Do you think there is such a thing as a perfect murder? If so, you’ll think twice (or more) after seeing Frederick Knott’s “Dial M for Murder,” in a sparkling production at the Westport Country Playhouse. Stylishly directed by Mark Lamos, Knott’s script (you may recognize the title more readily from Alfred Hitchcock’s 1954 film) has been updated by Jeffrey Hatcher, adaptor extraordinaire and writer of such fascinating original plays as “Scotland Road,” “Three Viewings,” and “Compleat Female Stage Beauty” (the last made into the terrific film “Stage Beauty,” starring Billy Crudup and Claire Danes), among many others. Here we see Hatcher characteristically blowing the dust off an old story: between his vision, Lamos’ lucidity, and an almost perfect cast, this may be the most fun you’ll have for a while in the midst of a dark and twisty thriller.
The plot itself will strike you as familiar. Tony Wendice, who works for a London publishing company, has married rich; however, he suspects that his wife, Margot, has a lover and realizes that if she leaves him, he will be thrown into a comparatively penurious existence. As anyone might, he decides that killing her off and inheriting her fortune will solve his problems. The perfect murder, of course, requires the perfect alibi, so he blackmails a rediscovered school acquaintance, Lesgate, who makes a living by bumping off wealthy women. Murder is rarely simple, though, and this one quickly goes awry.
With one exception, Lamos’ casting is as impeccable as Tony’s planning is not. As Margot, Kate Abbruzzese is appropriately blond, beautiful, and meek until she discovers that she can play as rough as the next man, or woman. The stunning Krystel Lucas, towering over everyone else on the stage, plays American expat Maxine, Margot’s lover, and she brings to this character the authentic quality of seeing the others as they cannot see themselves.

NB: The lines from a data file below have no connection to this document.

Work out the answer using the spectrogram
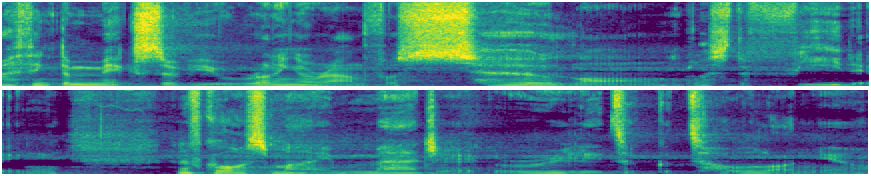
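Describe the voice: Putting on a character voice, a man talks low-pitched with big pitch swings, vocal fry, and few pauses. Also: fairly slow pace.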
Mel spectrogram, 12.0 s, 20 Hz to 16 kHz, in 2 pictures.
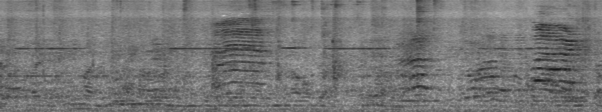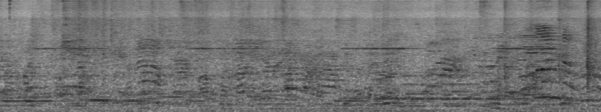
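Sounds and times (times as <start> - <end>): restaurant murmur: 0.0 - 12.0.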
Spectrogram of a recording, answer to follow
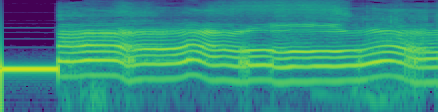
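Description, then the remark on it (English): A telephone call sound effect: a short steady beep, then a loud, buzzy, sustained tone that wavers up and down in pitch for about two seconds, with no one talking. “Who's that on the phone? Oh, it's Johnny.”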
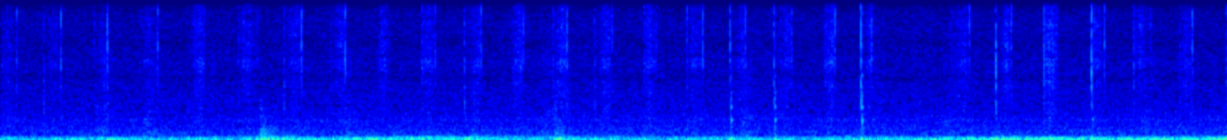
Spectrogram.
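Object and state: Pencil strokes on drawing paper.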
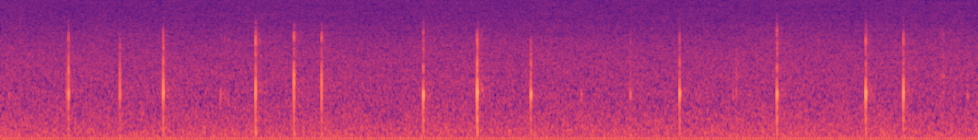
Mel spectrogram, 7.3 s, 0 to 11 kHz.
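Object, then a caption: Small plastic tub. A small, hollow blue plastic tub is held in both hands and turned while fingertips and nails tap and click on its surface and edges. Thirteen short, dry clicks ring out at irregular intervals, each with a crisp tone around 1.2 kHz and a bright tick. They die away instantly over a quiet, steady low hum.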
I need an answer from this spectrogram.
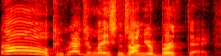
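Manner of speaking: high, loud, delighted outburst; hearty congratulations. Retold or imitated. Guest congratulates the birthday drinker, hearty and loud.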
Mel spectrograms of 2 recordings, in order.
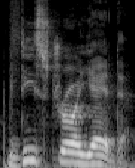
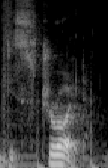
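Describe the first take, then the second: First: The stress falls on an unusual syllable. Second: The stress falls on the usual syllable.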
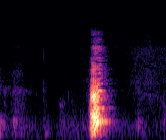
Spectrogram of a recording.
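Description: A man's voice: one short spoken interjection, "hein", falling in pitch, about a second and a half in, between pauses of near quiet.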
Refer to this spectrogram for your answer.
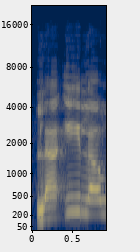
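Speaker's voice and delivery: ला इलल्लाही chanted high and melodic; Quranic recitation. Shown as a demonstration. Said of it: "last time फिर पढ़ लीजिए".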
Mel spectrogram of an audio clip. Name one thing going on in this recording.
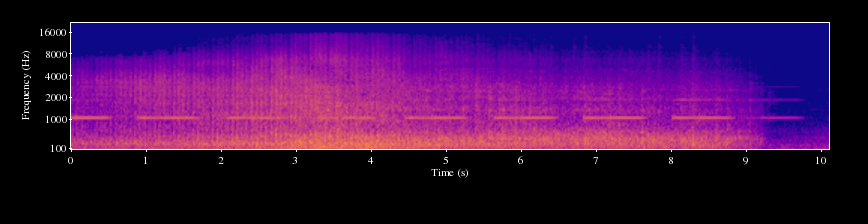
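Train wheels clatter and rumble over the rails, then fade away.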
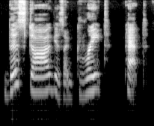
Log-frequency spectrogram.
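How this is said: It is said excitedly, with strong feeling. The writer feels strongly about it. "I'd put an exclamation mark there. Then you would read it like this"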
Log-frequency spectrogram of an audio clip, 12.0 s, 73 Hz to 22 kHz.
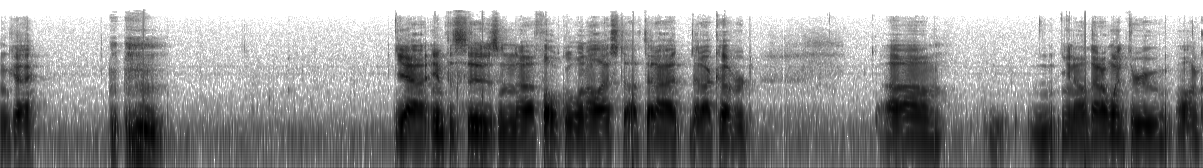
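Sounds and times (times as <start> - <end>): man clearing his throat: 1.1 - 1.7.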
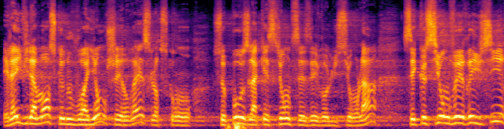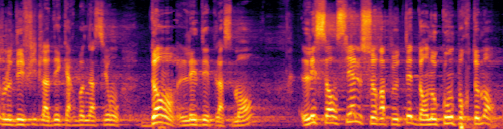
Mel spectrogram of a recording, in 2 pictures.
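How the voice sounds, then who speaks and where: A man's voice: medium pitch, a bit bright, big-room sound. Nasal Belgian man with a cold. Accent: Verviers Belgian French. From Verviers, eastern Wallonia, Belgium. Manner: formal address with light self-mocking humour, frequent stammered restarts. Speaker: speaker from a gas and electricity network company. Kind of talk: conference speech.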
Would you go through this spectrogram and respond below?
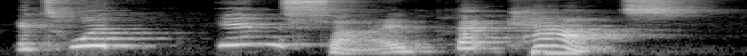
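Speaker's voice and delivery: high slow chorus. A narrator's reading. Pumpkins agreeing together.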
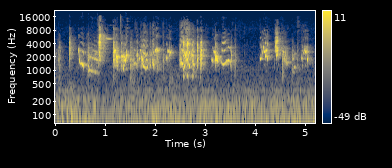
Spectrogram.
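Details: Pet budgerigars chirping indoors: a busy run of bright, warbling chirps and squawky notes, coming in bursts with short gaps, with a faint low hum underneath.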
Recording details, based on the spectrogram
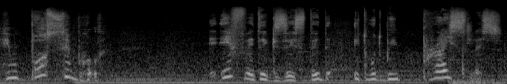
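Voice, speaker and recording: An actress playing a tough young mercenary in a video game, speaking in a blunt, wary, wry way. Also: female voice, fairly high pitch, big pitch swings, takes it slowly, background noise. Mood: skeptical, businesslike. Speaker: video game character actor. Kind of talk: dramatic video game dialogue. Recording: music playing under the dialogue.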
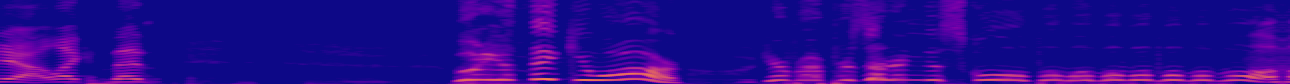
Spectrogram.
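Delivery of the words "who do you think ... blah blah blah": put-on yelling, higher and louder. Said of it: "sound exactly like Mister Babel".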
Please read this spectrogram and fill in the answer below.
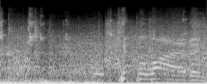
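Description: Crowd noise in a basketball arena, heard through a TV broadcast, with a commentator's voice coming in during the second half.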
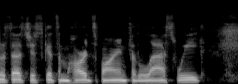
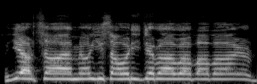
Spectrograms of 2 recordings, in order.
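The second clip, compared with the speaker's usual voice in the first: angry coach; 3 dB louder than usual. Retold or imitated. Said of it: "never seen [name] this angry".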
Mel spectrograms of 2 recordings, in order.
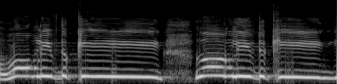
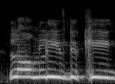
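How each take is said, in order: First: Slow, drawn-out hail to the king, higher; mock crowd chant, stretched out; carnival cheer. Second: Said in the usual way. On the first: Like a carnival crowd hailing the king, slow higher cheer. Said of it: "Kayak kita teriak karnaval". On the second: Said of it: "orang-orang lagi celebration".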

As Inspector Hubbard, Kate Burton is stolid perfection, and Denver Milord plays Lesgate as well as anyone could, since this is one role in which Hatcher has passed up the chance to create a truly creepy killer-for-hire.
Lamos’ single misstep is to cast Patrick Andrews as Tony. Though Andrews is clearly skillful and having a lot of fun, he is delicately built and shorter than anyone else on the stage. He has also been directed to all but twirl his moustache in impish anticipation of inheriting his wife’s money. When we should be watching Tony’s absolute confidence gradually crumble into well-hidden panic, Andrews remains a melodramatic villain to the end.
Still, the show is a delight. The gorgeous set is by Alexander Dodge, and Maxine and Margot, in particular, shine in Fabian Fidel Aguilar’s stunning costumes. Emma Deane provides the film noir lighting, and J. Jared Janus has created beautiful period make-up, wig, and hair designs.
Don’t miss this production, which combines the fun of Hatcher’s classy updates and Lamos’ sophisticated direction. It’s rare that an old-fashioned thriller will give you so much to talk about.
“Dial M for Murder” continues through July 30; please note that it has been extended due to deserved popular demand. Performance schedule is Tuesday at 7 p.m., Wednesday at 2 and 7 p.m., Thursday at 7 p.m., and Friday at 8 p.m., Saturday at 3 and 8 p.m. and Sunday at 3 p.m. Open Captions (July 23), Backstage Pass (July 26), and Thursday Talk Back (July 27). The Playhouse has teamed up with local restaurant partners to offer specialty cocktails to celebrate the show during its run. The play is recommended for age 12 and up. Running time is approximately two hours with one intermission.
Single tickets for “Dial M for Murder” start at $45 and are subject to change based upon availability. Buy early for best prices. For information on special offers, including discounts for students, senior citizens, educators, military and first responders, Indigenous peoples, professional playwrights, and groups, as well as options for pay-what-you-will and library passes visit www.westportplayhouse.org/visit/box-office/.